What the task asks ->
Copy each record below exactly, please, and leave its pictures out.

[Stored items]
────────────────────────────────────────

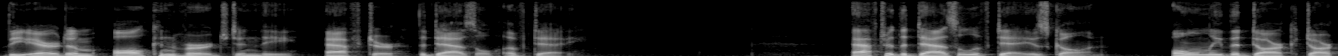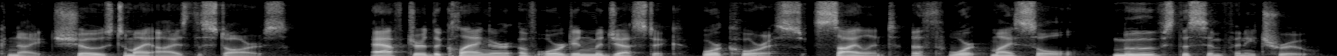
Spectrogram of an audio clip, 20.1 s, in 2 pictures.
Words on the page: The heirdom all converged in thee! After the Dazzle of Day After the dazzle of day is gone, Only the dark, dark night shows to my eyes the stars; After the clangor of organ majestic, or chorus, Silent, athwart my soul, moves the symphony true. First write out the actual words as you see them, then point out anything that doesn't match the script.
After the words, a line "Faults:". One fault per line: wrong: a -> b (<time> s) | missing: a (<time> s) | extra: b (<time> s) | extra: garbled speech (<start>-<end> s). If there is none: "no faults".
The heirdom all converged in thee! After the Dazzle of Day After the dazzle of day is gone, Only the dark, dark night shows to my eyes the stars; After the clangor of organ majestic, or chorus, Silent, athwart my soul, moves the symphony true.
Faults:
no faults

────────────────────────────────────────

Your solution ->
Spectrogram of an audio clip, 20.1 s, in 2 pictures.
Words on the page: The heirdom all converged in thee! After the Dazzle of Day After the dazzle of day is gone, Only the dark, dark night shows to my eyes the stars; After the clangor of organ majestic, or chorus, Silent, athwart my soul, moves the symphony true. First write out the actual words as you see them, then point out anything that doesn't match the script.
After the words, a line "Faults:". One fault per line: wrong: a -> b (<time> s) | missing: a (<time> s) | extra: b (<time> s) | extra: garbled speech (<start>-<end> s). If there is none: "no faults".
The heirdom all converged in thee! After the Dazzle of Day After the dazzle of day is gone, Only the dark, dark night shows to my eyes the stars; After the clangor of organ majestic, or chorus, Silent, athwart my soul, moves the symphony true.
Faults:
no faults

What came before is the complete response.